    Gaudreau. Love the kid as a prospect, hope he sticks, and I’m not worried about his size all that much. However, all we have to go off is 1 NHL game at the end of the season when both team’s fates had been decided, and some exceptional play in the NCAA.

    By no means am I saying none of these guys deserve a shot. It’s the assumption that they can be relied on for 82 games a year to start the season that I take issue with. I would prefer to see the kids get their shot surrounded by NHL bodies, not an AHL team + Gio/Brodie.

    Look, the prospects will still have all kinds of opportunity this year. If Gaudreau comes in and absolutely blows everyone out of the water through camp, pre-season, the first couple games of the regular season, and so on, is Treliving really going to say “Setoguchi and his 3 points in 8 games really deserves that spot beacuse, well, age…”? Of course not. That goes the same for Baertschi, Granlund, Reinhart, Agostino, and anyone else under the sun.

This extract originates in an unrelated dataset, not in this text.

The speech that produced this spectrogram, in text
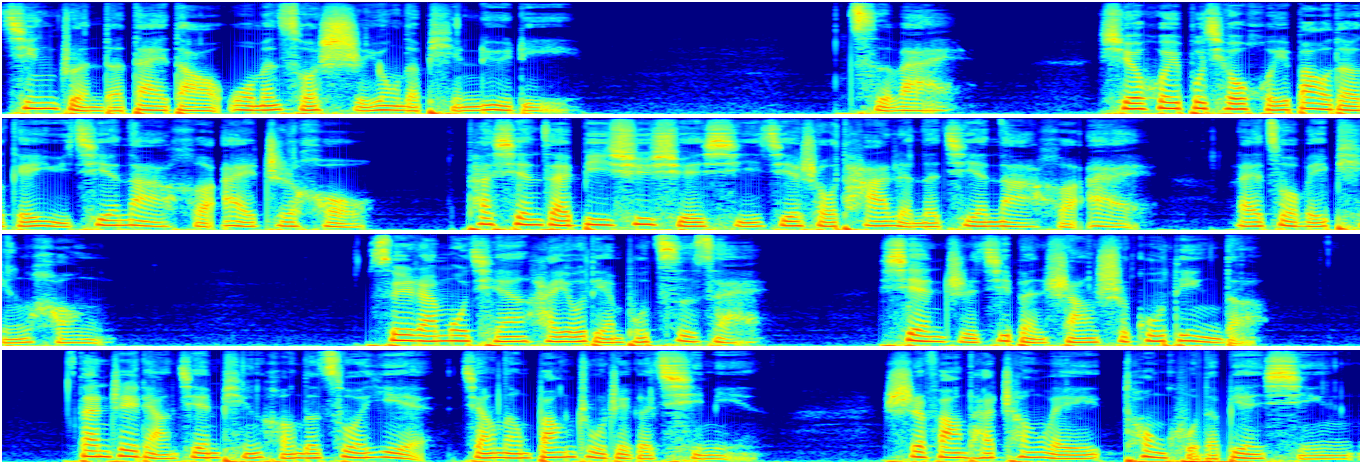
精准地带到我们所使用的频率里。此外，学会不求回报的给予接纳和爱之后，他现在必须学习接受他人的接纳和爱，来作为平衡。虽然目前还有点不自在，限制基本上是固定的，但这两件平衡的作业将能帮助这个器皿。释放它称为痛苦的变形。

However, if you have to play the season opener tomorrow and you have to decide which of the prospects are least bad simply by virtue of not having enough real NHLers, you’re in a whole heap of trouble.

    • piscera.infada

      So your argument is the top prospects are likely deserving but aren’t sure they can handle a full 82 games?

      However:
      – Reinhart (22 yrs) led the Heat in scoring,
      – Granlund was a top 12 AHL rookie,
      – Baertschi (22 yrs)has proven he can play at the NHL level (as agreed by you),
      – Gaudreau (21 Yrs)was an exceptional player in the NCAA and is older,
      – Knight (24 yrs) was a good NCAA player, and defensively sound, and
      – Ferland (22 yrs) had 1.0 and 1.6ppg WHL D & D+1 seasons and excellent power forward potential (close to both Baertschi and Monahan were 1.3ppg in their draft year).

      “By no means am I saying none of these guys deserve a shot. It’s the assumption that they can be relied on for 82 games a year..that I take issue with”.

      Rather than singularly thinking of 82 game snapshots I would prefer to think of rotating 4-5 deserving players through in 15-25 game chunks, with the possibility Gaudreau or Baertschi stay up longer depending on their performance.

      These prospects have so far proven they deserve a shot, and they all fit in to the longer-term development plan of the team (anyone over 24 need not apply).

      From my vantage point the move is regressive and lacks focus on what the team needs to accomplish this year.

    • Burnward

      Although what you say sounds good, I believe its hugely biased against new prospects.

      Firstly you’re pretty clear about a strong concern that the prospects can’t be relied on for 82 games, even if they start strong. May be so. But at the same time you seem to assume the vets can be relied upon, and not only versus last year’s results (e.g. DJones, Glencross, Smid…) but against their “potential” or one of their better years, giving them the benefit if the doubt. This is clearly biased against prospects even though the concern (i.e. 82 game consistency) is equally valid for the vets.

      Secondly the prospects not only have to match a vet, which in and of itself would be winning i.e. lower $s and younger going forward, but they have to crush them to have “beat them out”. Clearly not fair again. Monahan last year beat out about 20 vets after his first 9 games, by being near the team lead in scoring. Is that what is required? Gaudreau has already proved his worth at the Worlds, against a better average player than the Flames’ average player. Its a joke to say he hasn’t proved it yet. Well yes, he just started, give him a chance…

    • Burnward

      “By no means am I saying none of these guys deserve a shot. It’s the assumption that they can be relied on for 82 games a year to start the season that I take issue with. I would prefer to see the kids get their shot surrounded by NHL bodies, not an AHL team + Gio/Brodie.”

      Final thought, it was that AHL team & Gio/Brodie that played the best hockey of the year last year… instead of the one early on with all the vets. Nothing clearer than the results themselves.

      IF the training camp started as a zero sum process, i.e. a complete meritocracy we’d be much further ahead.